So currently in my JOBO CPP2 I am running Diafine full strength Part A and full strength Part B for 5 minutes for all BW films at rotation setting “F” which is around 40 rpm. After part B I increase the rotation to “P” which is around 80 rpm and keep it at that for the remainder of the process. My tests have shown that times around 7+ minutes in A/B can stain some films- yet 5 minutes in A/B at 75F seems about spot on to me and perfect for most scanning applications. The 1:1 development of Diafine decreases the shadow detail at higher EI… for example at 1:1 TX dies after about EI 800 whereas with the full strength process as outlined above EI 1600+ is very solid (note: box speed at 1:1 is about perfect- for box speed). With regards to streaking…. none, full strength or 1:1. An obvious advantage to full strength is that Diafine can be used over and over again for a lot of film where as the 1:1 is a one shot developer. I have personally used Diafine (1 gal A/B) full strength for well over a year without issue…. if it becomes a bit dirty just run it through a new clean coffee filter and presto! Perfect developer ready for more film.

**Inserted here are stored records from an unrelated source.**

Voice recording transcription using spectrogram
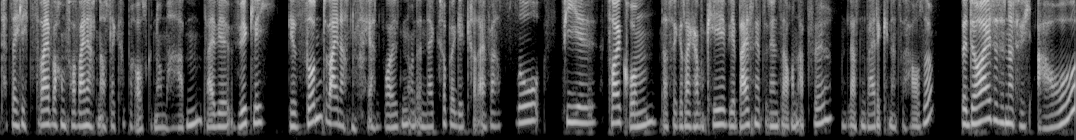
tatsächlich zwei Wochen vor Weihnachten aus der Krippe rausgenommen haben, weil wir wirklich gesund Weihnachten feiern wollten und in der Krippe geht gerade einfach so viel Zeug rum, dass wir gesagt haben, okay, wir beißen jetzt in den sauren Apfel und lassen beide Kinder zu Hause. Bedeutete natürlich auch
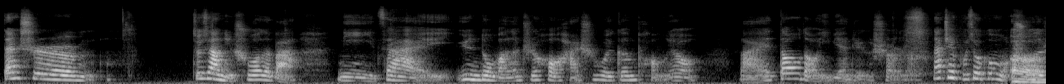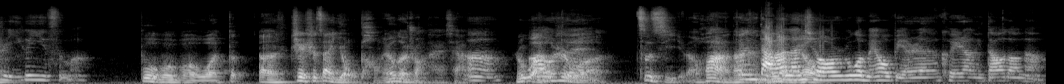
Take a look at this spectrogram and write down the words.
但是就像你说的吧，你在运动完了之后，还是会跟朋友来叨叨一遍这个事儿的。那这不就跟我说的是一个意思吗？不不不，我的呃，这是在有朋友的状态下。嗯，如果要是我自己的话，那你打完篮。球，如果没有别人可以让你叨叨呢？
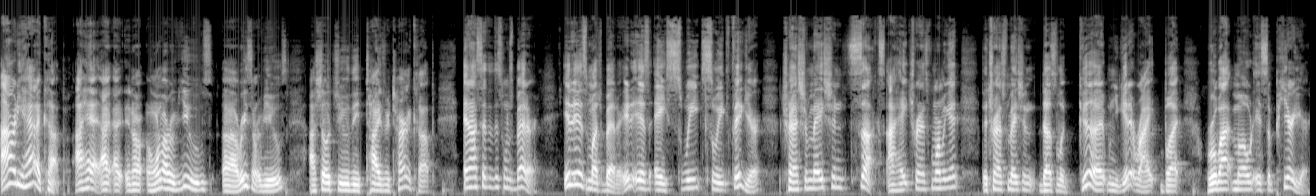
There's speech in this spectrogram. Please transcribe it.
I already had a Kup. I had I, I in, our, in, one of my reviews, uh, recent reviews, I showed you the Titans Return Kup, and I said that this one's better. It is much better. It is a sweet, sweet figure. Transformation sucks. I hate transforming it. The transformation does look good when you get it right, but robot mode is superior.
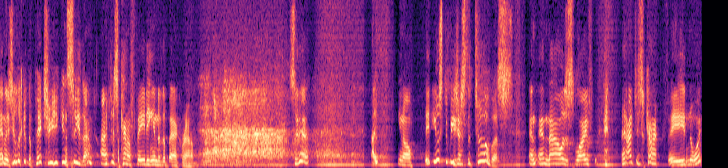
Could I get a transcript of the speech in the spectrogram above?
And as you look at the picture, you can see that I'm, I'm just kind of fading into the background. see that? I, you know, it used to be just the two of us. And, and now as life, I just kind of fade away.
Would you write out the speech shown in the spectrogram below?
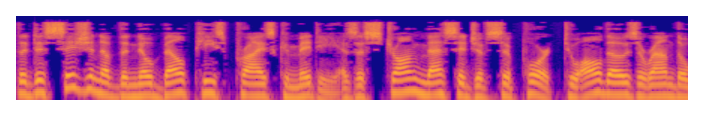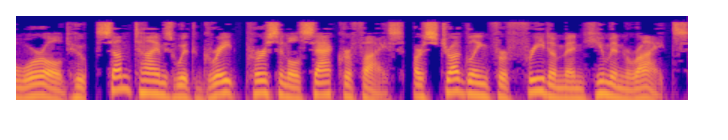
the decision of the Nobel Peace Prize Committee is a strong message of support to all those around the world who, sometimes with great personal sacrifice, are struggling for freedom and human rights."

Amazing couple of days running dozens of different developer tests all with 400TX… love the look of the grain and depth of this film! In the end I came back to an old friend but with a new twist. Diafine is back in my life in a big way! Diluted 1:1 and used as a one shot developer it is spot on in my JOBO with very nice grain, great tonality, no processing issues and best of all a usable EI from about 100-1250 (the chart shows 200-1600… I think 1600 is a bit on the edge for my works but is totally usable in a pinch. So again, in a JOBO speed is 4, temp does not really matter but I ran at 75F, Dilute part A and B 1:1… I did 3.5 minutes in each followed by a 2 min wash with water then fix (box time), clear (box time) and hang to dry…. easy as pie!

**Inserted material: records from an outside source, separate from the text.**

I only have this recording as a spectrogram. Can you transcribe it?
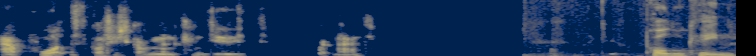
at what the Scottish Government can do to support that. Paul O'Kane.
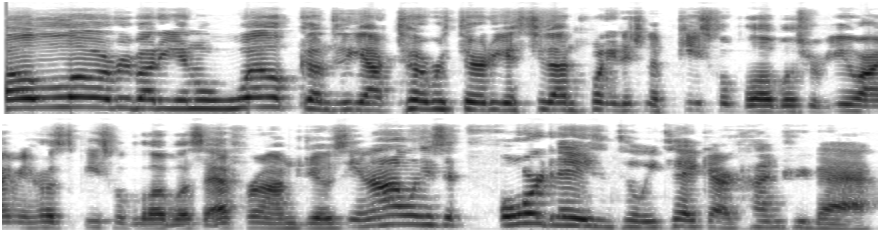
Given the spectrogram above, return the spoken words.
Hello, everybody, and welcome to the October 30th, 2020 edition of Peaceful Globalist Review. I'm your host, Peaceful Globalist, Ephraim Josie, and not only is it four days until we take our country back,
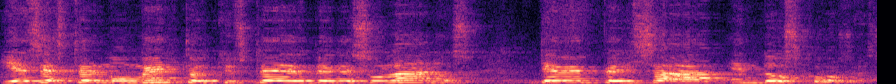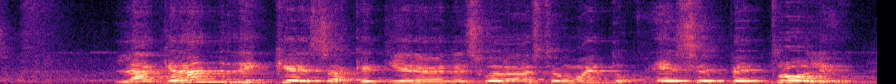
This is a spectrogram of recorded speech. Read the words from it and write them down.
Y es este el momento en que ustedes venezolanos deben pensar en dos cosas. La gran riqueza que tiene Venezuela en este momento, ese petróleo,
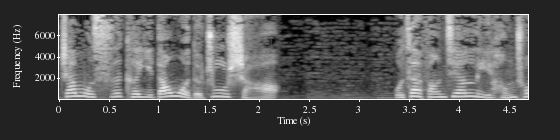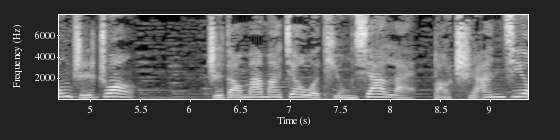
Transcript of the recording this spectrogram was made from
詹姆斯可以当我的助手。”我在房间里横冲直撞，直到妈妈叫我停下来。保持安静。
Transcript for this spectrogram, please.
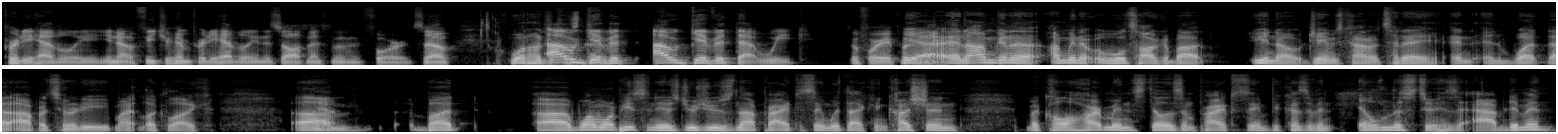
pretty heavily. You know, feature him pretty heavily in this offense moving forward. So 100 I would give it. I would give it that week before you put. yeah and on. i'm gonna i'm gonna we'll talk about you know james conner today and and what that opportunity might look like Yeah. um but uh one more piece of news juju's not practicing with that concussion mecole hardman still isn't practicing because of an illness to his abdomen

Of course an advantage of Diafine that I have written about here before is that many different films can be souped at the same time which is a huge time saver. Diafine negs are a bit flat and do requiere an “S” curve in PS to make me happy but I am now quite happy indeed. I will post links to Diafine articles I have written and a great one from a friend Sandy King from View Camera.

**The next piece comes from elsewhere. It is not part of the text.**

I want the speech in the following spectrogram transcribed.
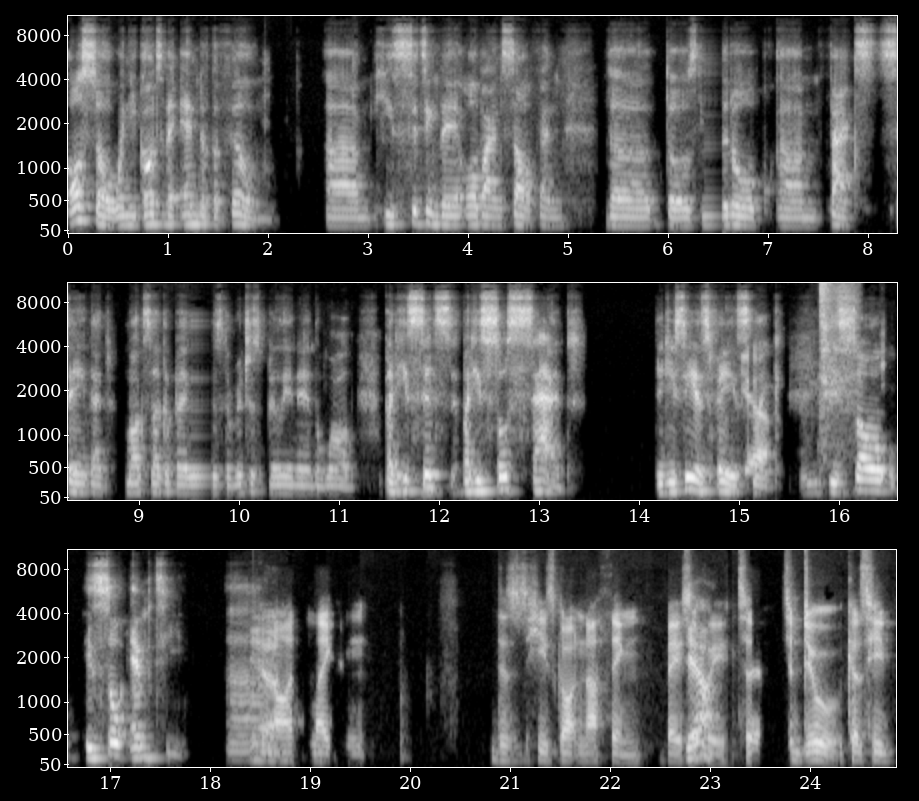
also when you go to the end of the film, um, he's sitting there all by himself and the those little um, facts saying that Mark Zuckerberg is the richest billionaire in the world. But he sits, but he's so sad. Did you see his face? Yeah. Like he's so he's so empty. Um, Yeah. not like n- this. He's got nothing basically to to do because he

My suggest EI…. 800.
Viva la Revolution– Stephen
All images shot with a Leica MP with a 35MM Summicron ASPH… on Film!
as for articles here… there are a lot!!!! Just type in Diafine in the search box and enjoy!
Also please note these were just quick scans (first set) as I am leaving tomorrow for a week of shooting but the final scan (last image) is quite nice and shows the real potential for this amazing combo.
So I very recently got a Leica MP Black Paint a la carte with a matching black paint Leica 35mm F2 ASPH Summicron… Nice! But what film? I’ve been shooting a lot of 4×5 film recently, mainly Kodak 160 Portra and there is NO way a 35mm negative was going to give me the tonality or depth of color that I had grown acustomed to. So what to do?!
Here are the results of my first tests…. Kodak 400TX processed 1:100 at 68F for 20 minutes with gentle agitation every 3 minutes. The negatives when scanned on my Imacon scanner at 6300 dpi were fantastic- I love grain! I made a test print at 28″ x 40″ on Canson Aquarelle 310 on my Epson 9900 using the BW mode and it was spot on. But…. was it perfect? No. Since this first test I have run many others and now feel that a bit more agitation is needed, perhaps one gentle inversion per minute. I also have ran a test with D76 1:1 using my JOBO and the results were quite nice but the grain was not as crisp as the Rodinal.
So today I am running one last test as I am leaving tomorrow for a week of shooting from FL to VT (will mainly be shooting 4×5 color but want the Leica for my reportage work.
My test today will use PMK developer which I used a lot back in 2006-2007 and I remember how amazing the never ending highlights were…. more as that test concludes.